The others refused to watch this high quality game and headed off to the nearest truck stop this would turn out to be an error...We set off again at some sort of racing pace and Eoin insisted on playing some overtaking game that the pros down in London play when they are riding around Richmond park, no one knew the name of the game but it was knackering. This finished Steven off as his hamstring "popped" that was not the end of his ordeal because as he struggled on he managed to earn himself a puncture aswell.

We finished the beano off with a pint and a pizza at Luccas and all was well with the world. Had a good time, next time I suppose it is our turn to visit the cockneys..

Cold and Wet

TrainingPosted by Neil Mon, January 26, 2009 22:40:06

This weekend's ride was a classic example of why so many people emmigrate to sunnier climes. Despite hoping for one of us to bottle it and cancel neither of us (Neil and Paul) did - needless to say Charlie had already given his apologies. Apparently he was washing bedding in preparation for next weeekend's beano when the London crew are coming down to sleepy Manningtree to sample the delights of East Anglian cycling.

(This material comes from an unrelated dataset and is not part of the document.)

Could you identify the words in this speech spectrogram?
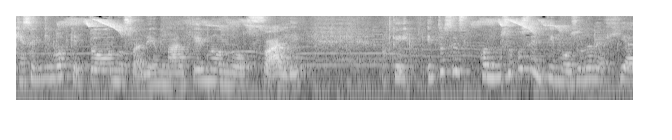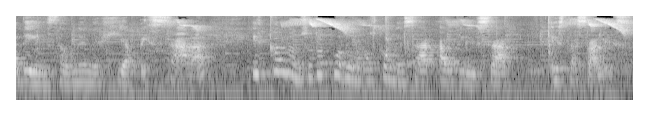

After half an hour or so when my feet where beginning to go numb from the cold and wet Paul announced his master strategy of wrapping his feet in cling film to keep them dry. Needless to say I was instantly jealous and wished I had such genius, note to self rush down to the coop and buy a roll of the stuff.

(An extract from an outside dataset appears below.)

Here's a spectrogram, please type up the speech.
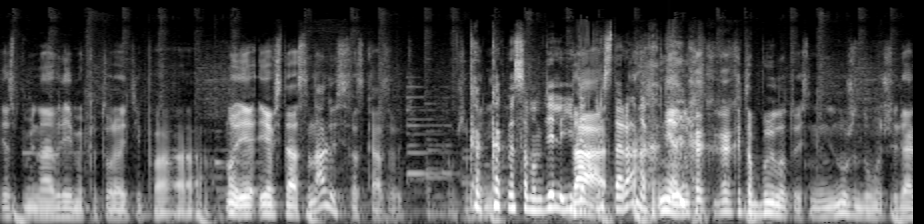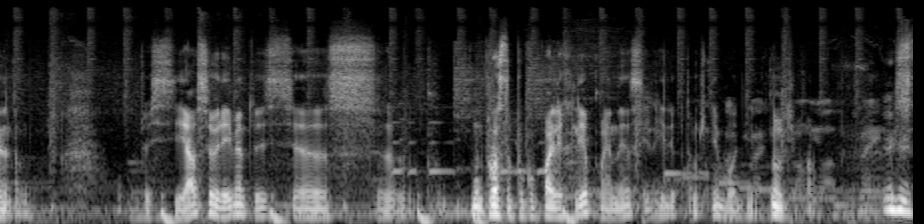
я вспоминаю время, которое, типа... Ну, я, я всегда останавливаюсь и рассказываю, типа, потому что Как, они- как на самом деле едят Да. в ресторанах? Не, ну как, как это было, то есть не, не нужно думать, что реально там... То есть я в свое время, то есть э, с, мы просто покупали хлеб, майонез и ели, потому что не было денег. Ну, типа, с-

Glad to get home, cycling back through a force 7 head-wind just about finished me off, but all these miles count. We have been assured that it will be easier in the Summer so heres looking forward to warmer times.

The tale of the "shopper" bike

TrainingPosted by Neil Gallagher Tue, January 20, 2009 21:50:20

Sunday was an early start for the three of us. True to form Charlie was running late, at least he had a decent excuse, poor lad had spent Saturday afternoon mending a puncture in his front tyre, he got on his bike Sunday morning rode 100 yards and got another puncture in his back tyre..clearly lady luck was not smiling on him that morning.

Anyway out came the shopper bike for the second week running, true to form he rubbed our faces in it as he sped past with his front mounted basket and panniers. Paul was suffering, we had gone out for a fast short ride on Saturday morning to watch our boys batter Shotley rangers over at Shotley. Scott was captain and Ethan scored a hat-trick, happy days. The way back was hard as we rode full tilt into a monster headwind.

No injuries to report so we are doing all right on that front – I think Eoin is regretting wearing cheap shorts as he has cultured some hideous rash done there, I think I will christen in trench-crotch. What ever it is, it doesn’t sound good.

Team 2 news

TrainingPosted by Neil Gallagher Sun, January 11, 2009 20:13:15

Captains log stardate Jan 09’

Thought it was about time I stopped talking about it and gave you all an update on our progress. First of all I want you all to know that the monster hills of East Anglia are proving a real challenge and will undoubtedly help us when we hit the mountains of Scotland or the never ending hills of Cornwall.

Training has been going well; we have been out on some of the coldest, and most slippery, days so no surprise to find out that we have all fallen off except Charlie who has stays on at all times. It must be his enhanced balance gained from Ceroc dancing, whatever that is..

Went out this morning for a steady 50 miler – Charlie was late because his frame had inexplicably snapped. So we headed off to Halfords in Colchester. What a relief to find out that they are sending it away to be repaired, the faith we have in them…

It ended up being a cracking ride Manningtree – Ardleigh - Colchester – Stoke by Nayland – Hadleigh – Higham – Stratford St Mary – Dedham – Lawford – Home.. It went very well and we have all made good progress since we started training at the end of November – or in Paul’s case after Christmas, he has made unbelievable progress in such a short space of time.

Perhaps the most humbling part of this morning’s ride was Charlie – not having a road bike but riding a “shopper” with granddad mudguards, massive thick tyres, a basket etc. He was still the fastest up the hills, I still can’t get over it..well done Charles.